It has been perceived that China’s economic slow growth recently may be affecting the Latin America’s economy, because of the lack of China’s purchasing raw materials in Latin America. Raw materials such as soybeans (Argentina), copper (Chile), coffee (Brazil) have seen recent drastic declines, especially since China’s has reduced its ability to purchase these lucrative commodities.
Countries such as Venezuela have been hit hard by the recent slowdown especially with the declining of oil and other precious resources. The IMF has predicted a country such as Venezuela will be contracting for the next two years, this year and next year.
It is stated that Latin America has focused to heavily on raw material output and not enough on diversifying other sectors in regional production. Many analysts speculated that China’s cheap labor eventually would outcompete Latin America’s labor force, which it did and the manufacturing sector in Latin America’s economy has suffered horribly for it.
A growing and stable China helped cultivate and economize many Latin American countries, and it is without this growth that stagnated the continent as well.Though it is implied by economists that Latin America may now need to focus more on regional development export and imports in the regional instead on dependency that has been plagued for decades by China, since the 1970s.
China has rebutted that the economic slowdown will be a long term effect to Latin America.
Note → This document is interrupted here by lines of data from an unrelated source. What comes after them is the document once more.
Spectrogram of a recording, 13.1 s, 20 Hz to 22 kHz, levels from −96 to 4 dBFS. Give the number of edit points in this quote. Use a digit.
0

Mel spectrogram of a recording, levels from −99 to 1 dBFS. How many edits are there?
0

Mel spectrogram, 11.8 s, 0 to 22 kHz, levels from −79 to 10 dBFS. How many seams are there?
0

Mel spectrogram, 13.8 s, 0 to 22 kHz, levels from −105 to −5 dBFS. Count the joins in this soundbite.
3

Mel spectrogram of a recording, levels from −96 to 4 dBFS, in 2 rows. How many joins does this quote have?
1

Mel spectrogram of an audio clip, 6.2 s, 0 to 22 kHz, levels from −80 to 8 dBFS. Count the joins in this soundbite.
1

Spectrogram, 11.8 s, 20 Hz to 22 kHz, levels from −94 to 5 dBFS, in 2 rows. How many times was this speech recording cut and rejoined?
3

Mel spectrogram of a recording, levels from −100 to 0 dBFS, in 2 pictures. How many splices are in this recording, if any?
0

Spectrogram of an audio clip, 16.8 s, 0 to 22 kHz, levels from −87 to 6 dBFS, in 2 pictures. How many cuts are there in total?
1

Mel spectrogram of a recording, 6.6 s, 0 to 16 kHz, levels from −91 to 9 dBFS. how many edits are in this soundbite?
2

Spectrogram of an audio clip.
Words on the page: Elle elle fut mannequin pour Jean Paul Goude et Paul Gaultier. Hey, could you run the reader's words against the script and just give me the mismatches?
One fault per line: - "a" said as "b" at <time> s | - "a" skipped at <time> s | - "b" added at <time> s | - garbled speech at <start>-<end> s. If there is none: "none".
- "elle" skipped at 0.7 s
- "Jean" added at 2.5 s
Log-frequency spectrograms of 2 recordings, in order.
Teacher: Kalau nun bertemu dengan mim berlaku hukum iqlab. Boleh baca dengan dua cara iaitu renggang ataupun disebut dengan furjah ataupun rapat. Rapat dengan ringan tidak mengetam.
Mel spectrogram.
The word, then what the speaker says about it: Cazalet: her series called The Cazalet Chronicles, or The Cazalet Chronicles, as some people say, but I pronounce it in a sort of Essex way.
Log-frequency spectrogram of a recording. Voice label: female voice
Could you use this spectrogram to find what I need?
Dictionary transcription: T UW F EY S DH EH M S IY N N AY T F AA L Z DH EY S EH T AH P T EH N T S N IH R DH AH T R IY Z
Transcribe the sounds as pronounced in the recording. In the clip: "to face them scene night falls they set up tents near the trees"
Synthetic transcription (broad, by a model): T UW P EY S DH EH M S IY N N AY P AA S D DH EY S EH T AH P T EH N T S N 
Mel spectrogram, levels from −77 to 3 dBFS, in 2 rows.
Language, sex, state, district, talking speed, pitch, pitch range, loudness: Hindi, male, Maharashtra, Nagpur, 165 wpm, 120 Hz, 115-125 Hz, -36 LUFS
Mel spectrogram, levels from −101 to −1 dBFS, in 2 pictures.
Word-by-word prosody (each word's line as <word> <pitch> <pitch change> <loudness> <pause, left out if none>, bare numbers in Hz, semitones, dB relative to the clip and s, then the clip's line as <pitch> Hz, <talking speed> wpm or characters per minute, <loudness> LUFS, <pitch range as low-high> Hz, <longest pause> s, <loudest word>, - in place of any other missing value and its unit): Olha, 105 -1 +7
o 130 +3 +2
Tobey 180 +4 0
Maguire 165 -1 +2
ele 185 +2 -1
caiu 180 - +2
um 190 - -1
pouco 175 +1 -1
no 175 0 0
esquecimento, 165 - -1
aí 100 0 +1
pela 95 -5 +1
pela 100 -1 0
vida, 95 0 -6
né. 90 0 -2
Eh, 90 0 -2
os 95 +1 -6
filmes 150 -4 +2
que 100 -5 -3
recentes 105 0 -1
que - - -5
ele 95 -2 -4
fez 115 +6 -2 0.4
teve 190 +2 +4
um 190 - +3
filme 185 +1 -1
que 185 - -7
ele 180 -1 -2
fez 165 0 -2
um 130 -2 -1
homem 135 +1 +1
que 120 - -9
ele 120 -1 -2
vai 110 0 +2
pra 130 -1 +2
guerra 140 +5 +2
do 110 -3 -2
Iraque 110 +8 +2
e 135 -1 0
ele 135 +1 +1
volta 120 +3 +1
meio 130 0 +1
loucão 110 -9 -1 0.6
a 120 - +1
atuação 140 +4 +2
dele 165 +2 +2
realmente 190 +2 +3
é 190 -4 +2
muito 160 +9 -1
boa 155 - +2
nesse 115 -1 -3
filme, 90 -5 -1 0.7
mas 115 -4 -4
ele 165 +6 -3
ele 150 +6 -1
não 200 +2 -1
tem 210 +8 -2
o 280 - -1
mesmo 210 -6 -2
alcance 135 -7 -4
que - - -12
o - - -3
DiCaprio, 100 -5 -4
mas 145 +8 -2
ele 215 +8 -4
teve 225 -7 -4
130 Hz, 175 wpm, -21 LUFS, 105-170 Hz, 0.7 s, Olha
They insist that the commodities that are exported to China serve as a mutual benefit for both Latin America and China, even more so then exports to the United States. As time passes and trade is one of the main focal points between China and Latin America, it remains to be seen how this economic barrier or stagnation develops itself, if or when it does…